Very excited by this idea I was, but the results were generally underwhelming .... less intense than each artist's usual offerings, and in truth often less mindbendingly strange than the more slamming crowd-pleasing things Moving Shadow were doing at that time, such as Dead Dred's "Dred Bass"

The Goldie tune (Two On One Issue 1) was good, but no "Angel"

This is how I reviewed it at the time in Melody Maker:

"You could call it 'ambient hardcore', you could call it 'cyber-jazz'--either way,
"Fury"'s demonic timewarped bass, soul-diva-in-agony samples, orchestral synths
and jazzy tangents all add up to one hell of a phuture shocker."

This 2 Bad Mice effort was probably the best of the lot.... metallic stepper with sinister-slinky glow-bass

The MM review:  "a complex mesh of shifting snares and treated percussion"

The Foul Play was a middling sort of effort - although a Herbie Hancock "Watermelon" rip is always nice

The Omni Trio is lovely but it's just an alternate mix or a preview (can't remember which) of a track on the Vol. 4 EP, so hardly much of a stretching-himself step into the avant-zone for Mr Haigh. Bit of a fob-off, really.

The Deep Blue is decent, but more like a messy pageant of tasty drum sounds -- an unnecessary complication of what works so sublimely on "The Helicopter Tune"

The rest, though - mostly an early indication that the drift towards musicality and smoothed-out ambient textures was going to be a mixed blessing

(In MM I was still trying to maintain my enthusiasm for the series: the mini-review for that one goes "Tango's "Think Twice" is a dancefloor desolator, all demonic bass-surges and hideously clammy samples.
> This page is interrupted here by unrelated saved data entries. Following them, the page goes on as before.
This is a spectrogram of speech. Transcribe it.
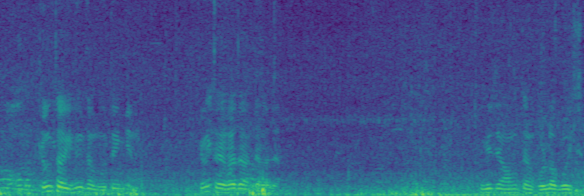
어, 경탁이 행상 못 땡기네. 경탁이 가자, 한대 가자. 두개중 아무 때나 골라보이소.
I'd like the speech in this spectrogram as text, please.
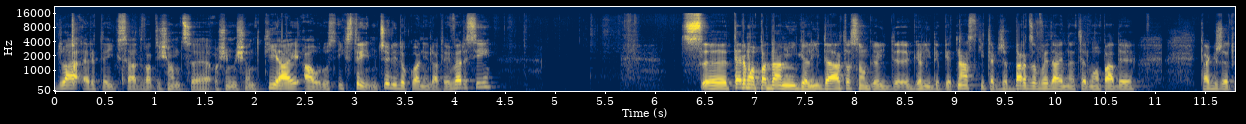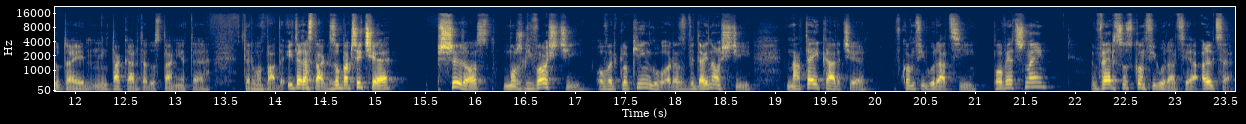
dla RTX 2080 Ti Aorus Extreme, czyli dokładnie dla tej wersji. Z e, termopadami Gelida, to są Gelidy, Gelidy 15, także bardzo wydajne termopady. Także tutaj mm, ta karta dostanie te termopady. I teraz tak, zobaczycie przyrost możliwości overclockingu oraz wydajności na tej karcie w konfiguracji powietrznej versus konfiguracja LC.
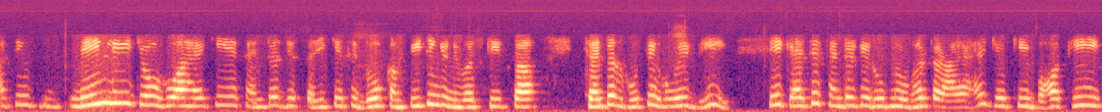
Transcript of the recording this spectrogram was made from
आई थिंक मेनली जो हुआ है कि ये सेंटर जिस तरीके से दो कंपीटिंग यूनिवर्सिटीज का सेंटर होते हुए भी एक ऐसे सेंटर के रूप में उभर कर आया है जो कि बहुत ही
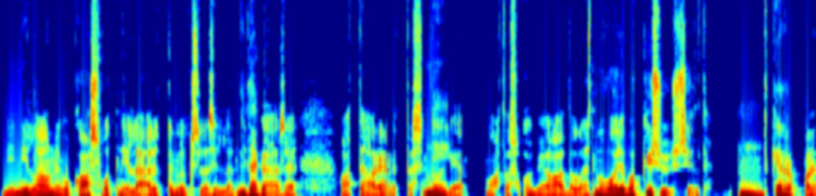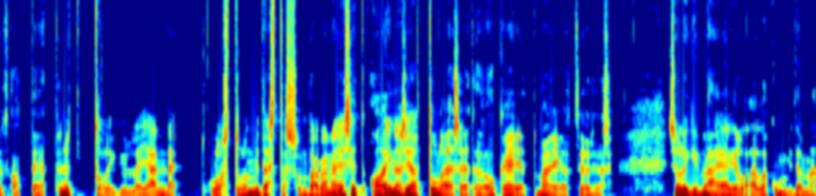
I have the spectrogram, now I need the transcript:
niin niillä on niinku kasvot niillä älyttömyyksillä sillä, että mitäköhän se Atte Harjanne tässä niin. Niin. oikein mahtaisi oikein ajatella. Sitten mä voin jopa kysyä siltä, Mm. että kerropa nyt Atte, että nyt oli kyllä jännä ulostulo, mitäs tässä on takana. Ja sitten aina sieltä tulee se, että okei, että mä en itse asiassa, se olikin vähän eri lailla kuin mitä mä,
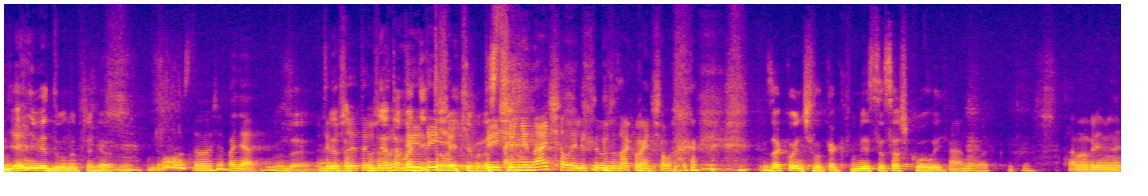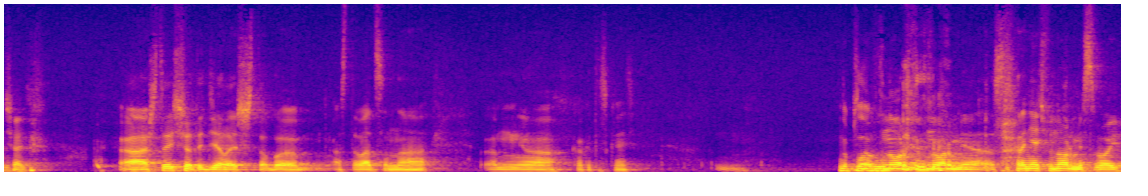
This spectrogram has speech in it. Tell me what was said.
Я не веду, например. Ну, с тобой все понятно. Ну да. Ты уже, ты уже, там одни тройки просто. Ты еще не начал или ты уже закончил? Закончил, как вместе со школой. А, ну вот. Самое время начать. А что еще ты делаешь, чтобы оставаться на, как это сказать, на плаву. В норме, в норме, сохранять в норме свой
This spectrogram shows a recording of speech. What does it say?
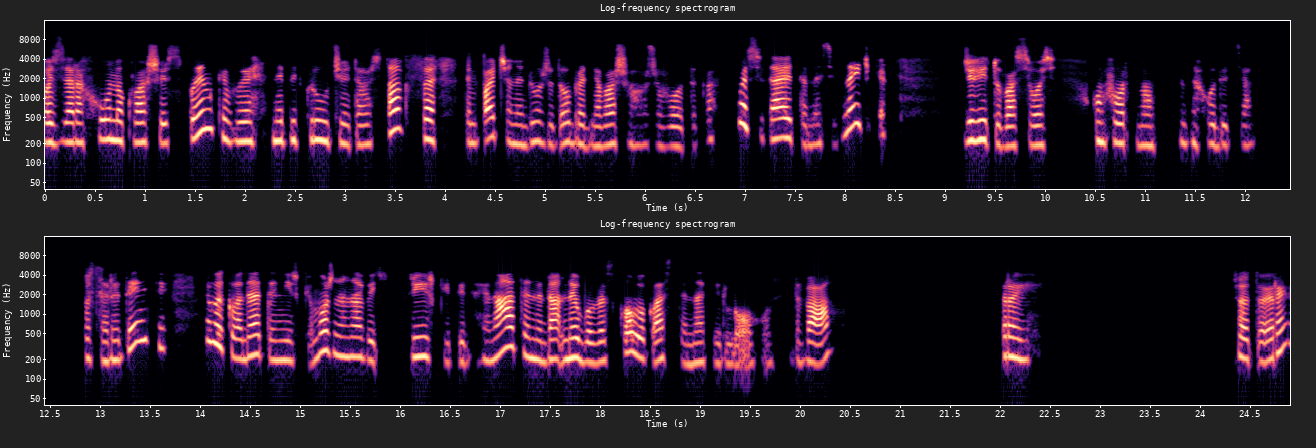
Ось за рахунок вашої спинки ви не підкручуєте ось так, це тим паче не дуже добре для вашого животика. Ви сідаєте на сіднички, живіт у вас ось комфортно знаходиться посерединці, і ви кладете ніжки. Можна навіть трішки підгинати, не обов'язково класти на підлогу. Два, три, чотири.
Isolationist jungle? Sounds like a good idea to me."

Really beginning to lose interest by this point: "JMJ & Richie's "Deep Bass 9" is a pleasant enough confection of vocoderized ragga, blissed diva and two-step shuffle. But it's Size & Krust's "Witchcraft"--a dreamswirl of s(h)immering percussion, spangly wah-wah and hall-of-mirrors vocals-- that really substantiates the experimental intentions of the '2 On 1' series."

Now I guarantee you I never played that one ever again - but listening today, it's okay: "Music Box" + creepy sound-wraithes.

sadly not sampling the Renaissance tune... nice enough little groover though

ah the tell-tale pitter of the hand-percussion, and then the sickly synth-washes

it's the synths that spoil most of these tunes - uninteresting chords, pallid textures

See this one is quite exciting rhythmically - like frenzy inside a fog, with that susurrated spray of beat-particles...

... but then the World's Least Compelling Keyboard Chords keep interrupting the proceedings

Thursday, December 4, 2014


Matt Anniss goes deep with bleep in a probing piece for Resident Advisor on the bass-intensive Northern sound of early 90s England.  Nice images / graphics / colour-palette (blue and lime-green) too -  evocative of the period.

Anniss also did a thing on Unique 3's "It's Only The Beginning / The Theme" as Original Bleep + Bass Trak  for Juno Plus

And check out this bleepmix of his from a few years ago